Upon reading on a Wikipedia 'talk' page that the user who reverted your edit has been editing pages related to Jacy Reese almost exclusively, I noticed a curious pattern. This user, Bodole, made their first edit in early April this year. Just a week or so before, another user, Utsill, made their last edit on that encyclopedia. This edit was made... on Jacy Reese's article, and a significant fraction of Utsill's most recent edits before they decided to stop editing altogether concern Jacy (even when the edits appear to be superficially unrelated to Jacy, they often involve him on closer inspection; e.g. an edit to the 'effective altruism' article added a line about Jacy's book, while an edit to the 'Huntsville, Texas' article added the words 'Jacy Reese, writer'). In addition, Utsill is also the user who reverted a previous attempt to mention Jacy's birth name, as one can see in your timeline above.

This could all be a coincidence, of course, but it seems relatively unlikely on priors. A plausible alternative explanation is that Bodole and Utsill are one and the same user.

comment by jkaufman · 2019-12-02T19:32:26.473Z · score: 3 (2 votes) · LW(p) · GW(p)

If others are looking at this: Contributions/Utsil, Contributions/Bodole

comment by Hamiltonian · 2019-10-27T23:32:35.278Z · score: 8 (2 votes) · LW(p) · GW(p)

Interestingly, the archived version of the Medium article says that

During his sophomore year at Brown, Reese, who then went by Jacy Reese Anthis, was expelled from the university after being accused of sexual misconduct.

Whereas the non-archived version replaces 'Jacy Reese Anthis' by 'his full name'.

comment by riceissa · 2019-10-26T22:29:56.058Z · score: 6 (4 votes) · LW(p) · GW(p)

It’s interesting this minor fact that, to several people including me, has seemed like an obvious omission, doesn’t meet Wikipedia’s standards for inclusion. But if Wikipedia had less strict standards it would be very hard to keep out false information.

Eliezer Yudkowsky has made similar distinctions when talking about scientific vs legal vs rational evidence (see this wiki page) and science vs probability theory [LW · GW].

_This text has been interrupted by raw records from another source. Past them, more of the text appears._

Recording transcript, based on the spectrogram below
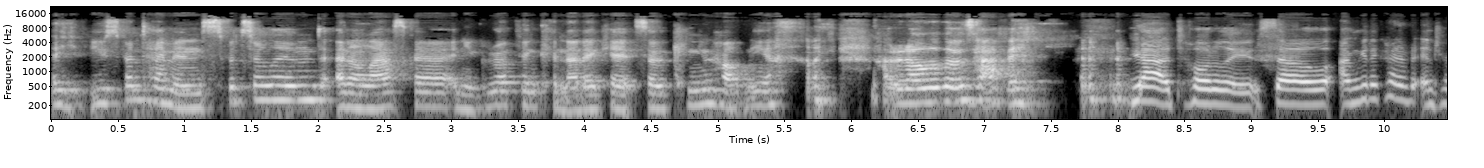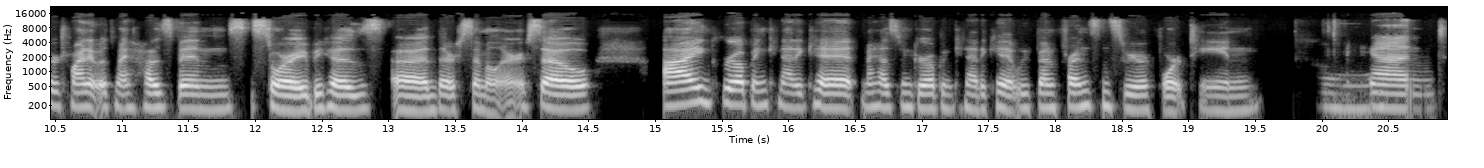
you spent time in Switzerland and Alaska, and you grew up in Connecticut. So can you help me? like, how did all of those happen? yeah, totally. So I'm going to kind of intertwine it with my husband's story because uh, they're similar. So I grew up in Connecticut. My husband grew up in Connecticut. We've been friends since we were 14 oh. and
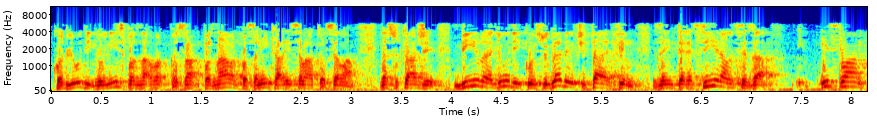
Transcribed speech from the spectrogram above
kod ljudi koji nisu poznavali poslanika, ali salatu selam, da su, kaže, bilo je ljudi koji su gledajući taj film, zainteresirali se za islam,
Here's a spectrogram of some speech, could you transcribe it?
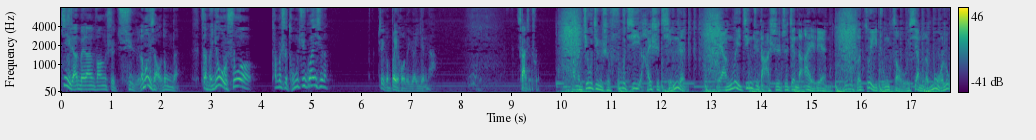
既然梅兰芳是娶了孟小冬的，怎么又说他们是同居关系呢？这个背后的原因呢？下去说。他们究竟是夫妻还是情人？两位京剧大师之间的爱恋，因何最终走向了末路？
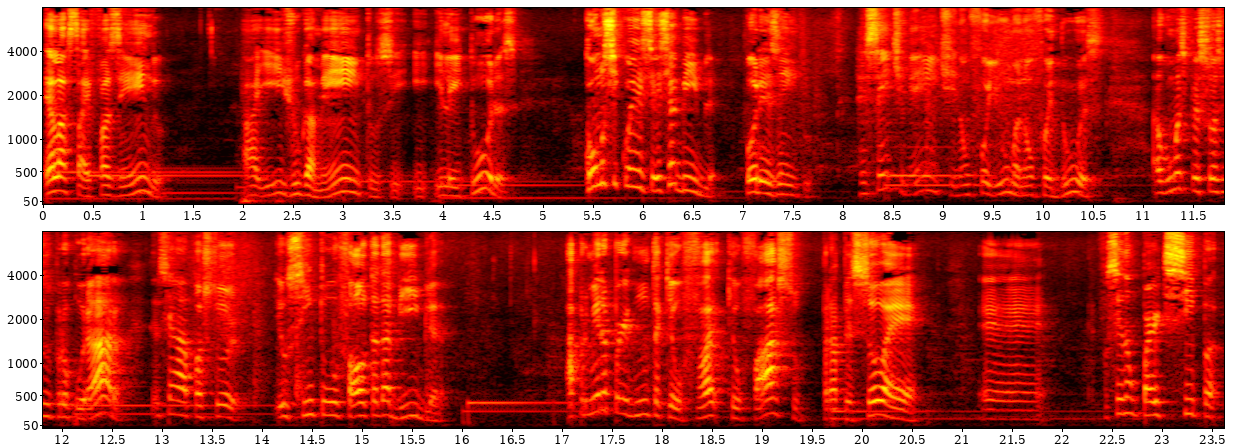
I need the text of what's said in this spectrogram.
ela sai fazendo aí julgamentos e, e, e leituras como se conhecesse a Bíblia. Por exemplo, recentemente, não foi uma, não foi duas, algumas pessoas me procuraram e assim: Ah, pastor, eu sinto falta da Bíblia. A primeira pergunta que eu, fa que eu faço para a pessoa é, é: Você não participa,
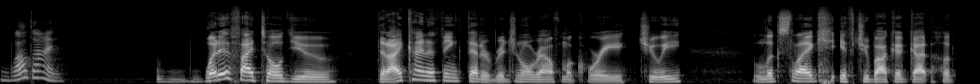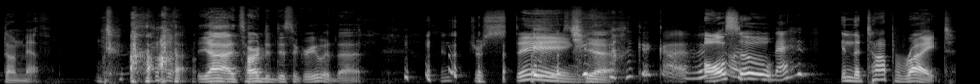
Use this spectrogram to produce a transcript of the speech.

I think there is an interesting question of "what ought to count as evidence, if we want to produce the best online encyclopedia we can, given the flawed humans we have to write it?" My own view is that Wikipedia's standards for evidence have become too strict in cases like this.

comment by romeostevensit · 2019-10-27T01:26:31.421Z · score: 4 (3 votes) · LW(p) · GW(p)

Probably, but OTOH scale somewhat determines complexity of policy.

comment by Pattern · 2019-10-27T23:54:25.172Z · score: 1 (1 votes) · LW(p) · GW(p)

I wonder how much information Wikipedia contains which doesn't meet their standards.

comment by MakoYass · 2019-10-26T23:22:46.433Z · score: 1 (1 votes) · LW(p) · GW(p)

If this post gains enough upvotes, or gets curated to the front page, is it still self-published?

comment by jimrandomh · 2019-10-27T03:56:23.153Z · score: 2 (1 votes) · LW(p) · GW(p)

Under Wikipedia's rules, yes.